Hear Lula resident Charles Loden describe his feelings about the small town losing two soldiers to the wars in Iraq and Afghanistan.

America’s red, white and blue stands at half-staff today outside the Pfc. Johnathon Millican U.S. Post Office.

Last summer, the building was renamed in honor of the 20-year-old Lula Army soldier who was killed by a grenade in Iraq in 2007.

And today, the family of a Lula National Guardsman, Maj. Kevin Jenrette, will lay their husband, father and friend to rest.

Jenrette, 37, was one of three Georgia Army National Guard soldiers who were killed by small arms fire and an improvised explosive device blast June 4 near Kapisa, Afghanistan.

A funeral service for Jenrette will be held at 3 p.m. at Timber Ridge Baptist Church.

Lula residents said Friday they feel their small town of 1,500 is making a big sacrifice for its freedom.

Post office customer Jason Dyer said the signs of an overseas war are popping up more in the day-to-day life of the town.

Lula City Manager Dennis Bergin said the city is solemnly honoring Jenrette with 100 American flags lining the streets of the late guardsman’s neighborhood. Bergin said the city also has nearly completed a veterans park "to celebrate those who served before us, those who are serving now and those who will serve in the future."

Dyer said the American flags on street sides and at half-staff remind him that his freedom comes at a high price.

"It makes you think about it a little more," he said. "It’s not on my mind a whole lot, but when it happens to somebody you know locally. ... I wouldn’t want to be doing it myself, so I actually do appreciate it."

Jamie Dodd is the postal clerk at the post office. Dodd said she has helped Jenrette’s wife, Shannon, and their three young children mail packages to their husband and father in Afghanistan every week.

"The day before he passed away, she was in here mailing him packages, actually two packages," Dodd said. "They were excited about bringing packages in and mailing them to him. He seemed to be a great dad and a great husband."

Dodd said the whole town is mourning their latest lost service member, but also has gained a deeper appreciation for the soldiers’ perilous jobs and the opportunities they provide for Americans young and old.

"With this happening to him, I think a lot of people realize there is a price to pay for our freedom," she said.

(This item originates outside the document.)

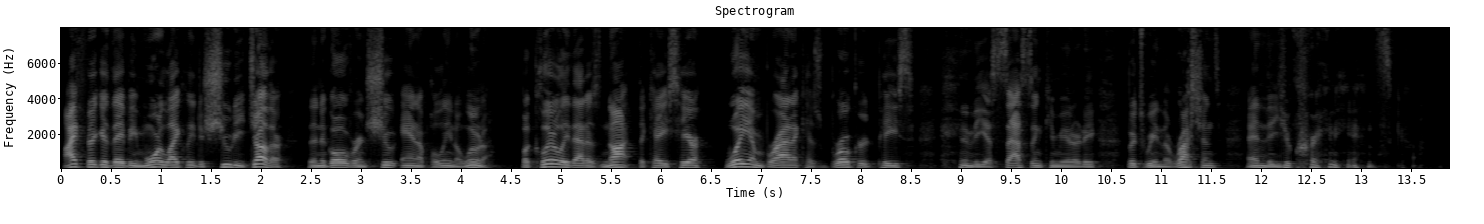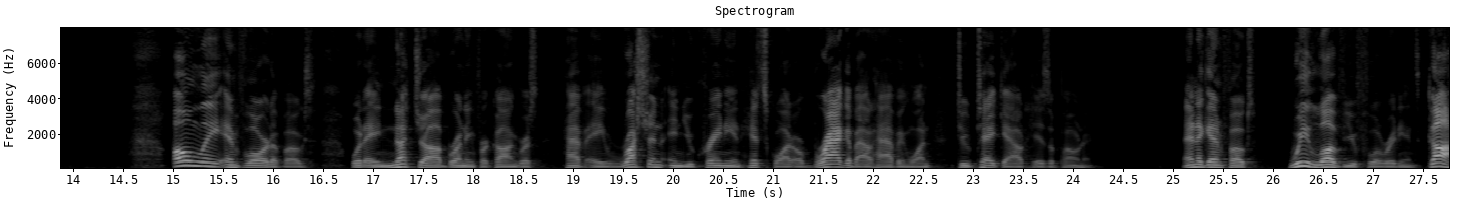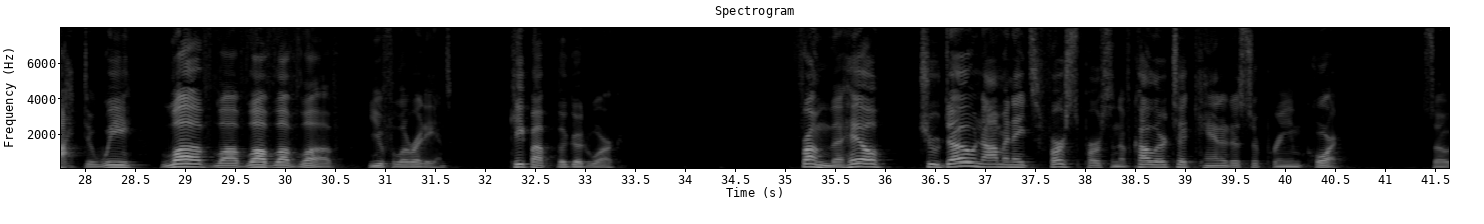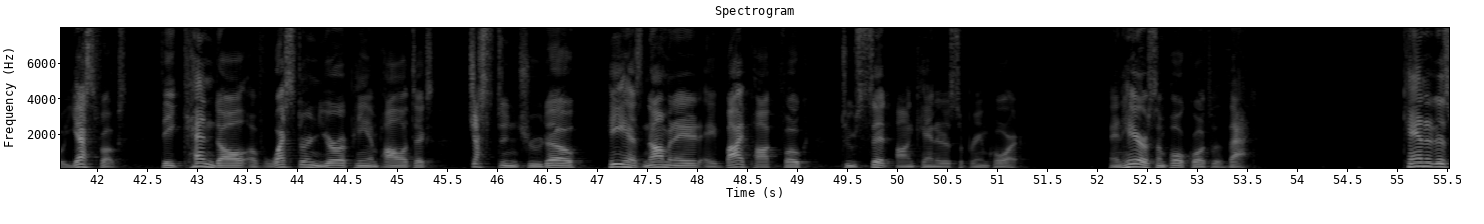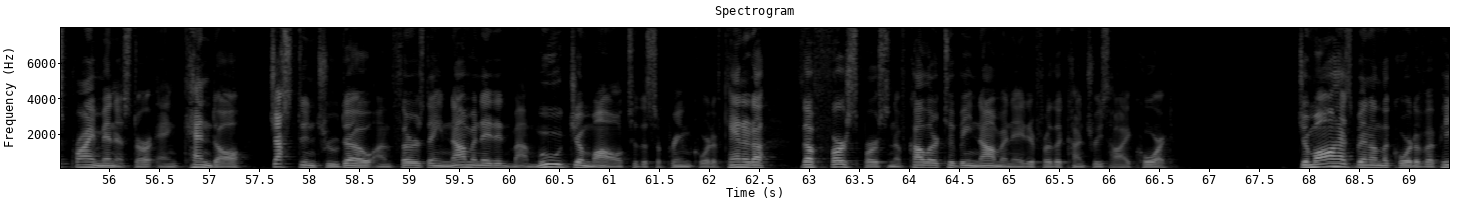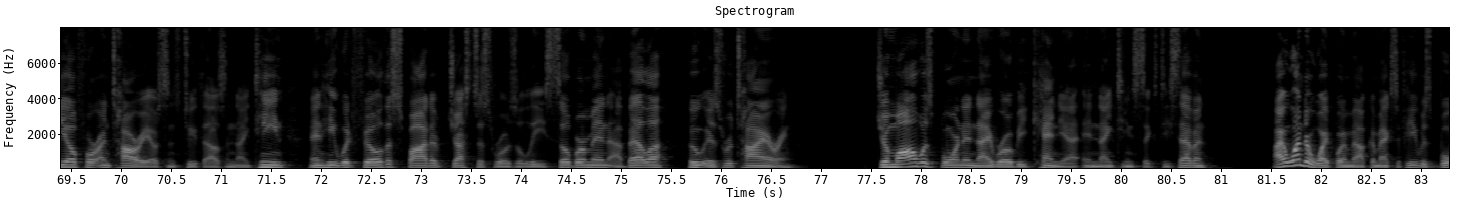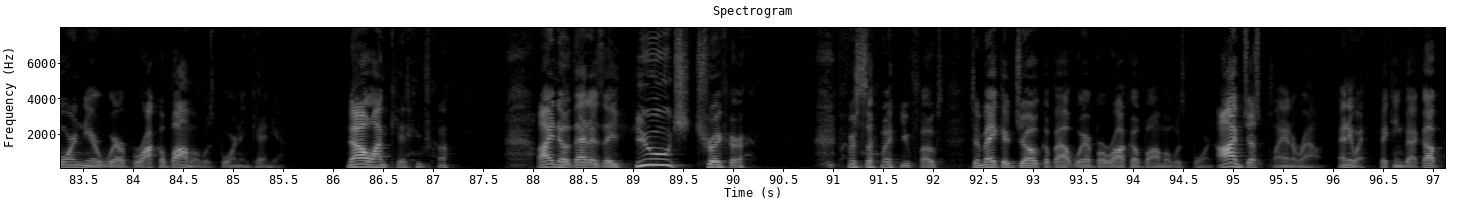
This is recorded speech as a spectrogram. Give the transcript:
I figured they'd be more likely to shoot each other than to go over and shoot Anna Paulina Luna. But clearly that is not the case here. William Braddock has brokered peace in the assassin community between the Russians and the Ukrainians. Only in Florida, folks, would a nut job running for Congress have a Russian and Ukrainian hit squad or brag about having one to take out his opponent. And again, folks, we love you Floridians. God, do we love, love, love, love, love you Floridians. Keep up the good work. From the Hill, Trudeau nominates first person of color to Canada's Supreme Court. So, yes, folks, the Ken doll of Western European politics, Justin Trudeau, he has nominated a BIPOC folk to sit on Canada's Supreme Court. And here are some pull quotes with that. Canada's Prime Minister and Ken doll, Justin Trudeau, on Thursday nominated Mahmoud Jamal to the Supreme Court of Canada, the first person of color to be nominated for the country's High Court. Jamal has been on the Court of Appeal for Ontario since 2019, and he would fill the spot of Justice Rosalie Silberman Abella, who is retiring. Jamal was born in Nairobi, Kenya in 1967. I wonder, White Boy Malcolm X, if he was born near where Barack Obama was born in Kenya. No, I'm kidding, folks. I know that is a huge trigger for some of you folks to make a joke about where Barack Obama was born. I'm just playing around. Anyway, picking back up,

Lula resident Charles Loden said war is ugly, but the freedoms troops protect are precious.

Loden said he didn’t know Jenrette, but is humbled by the risks he took to preserve Lula residents’ liberty to attend church, school and pursue their dreams.

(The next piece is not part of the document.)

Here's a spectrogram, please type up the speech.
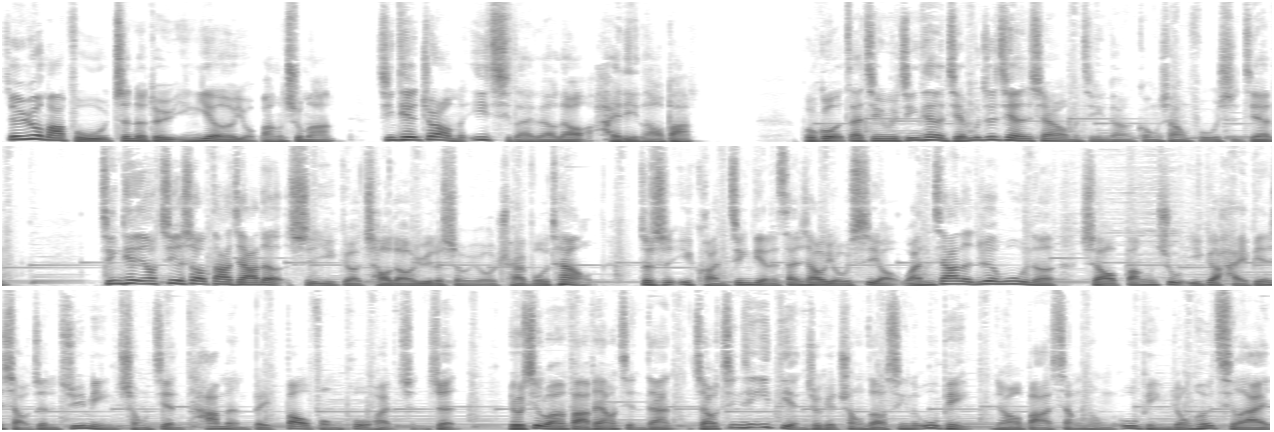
这肉麻服务真的对于营业额有帮助吗？今天就让我们一起来聊聊海底捞吧。不过在进入今天的节目之前，先让我们进一段工商服务时间。今天要介绍大家的是一个超疗愈的手游 Travel Town，这是一款经典的三消游戏哦。玩家的任务呢是要帮助一个海边小镇的居民重建他们被暴风破坏的城镇。游戏玩法非常简单，只要轻轻一点就可以创造新的物品，然后把相同的物品融合起来，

"They do it for this community, they do it for everybody in this community," Loden said of soldiers going to war.

"This town’s little, you know? If it weren’t for them, this country wouldn’t be free and this town wouldn’t be free to do whatever we wanted to do," he said. "I thank the Lord every day for people who will go out there and sacrifice their life everyday for us. They don’t have to do that, but they do it. And what really touches me so much is that they do it but they don’t even know us."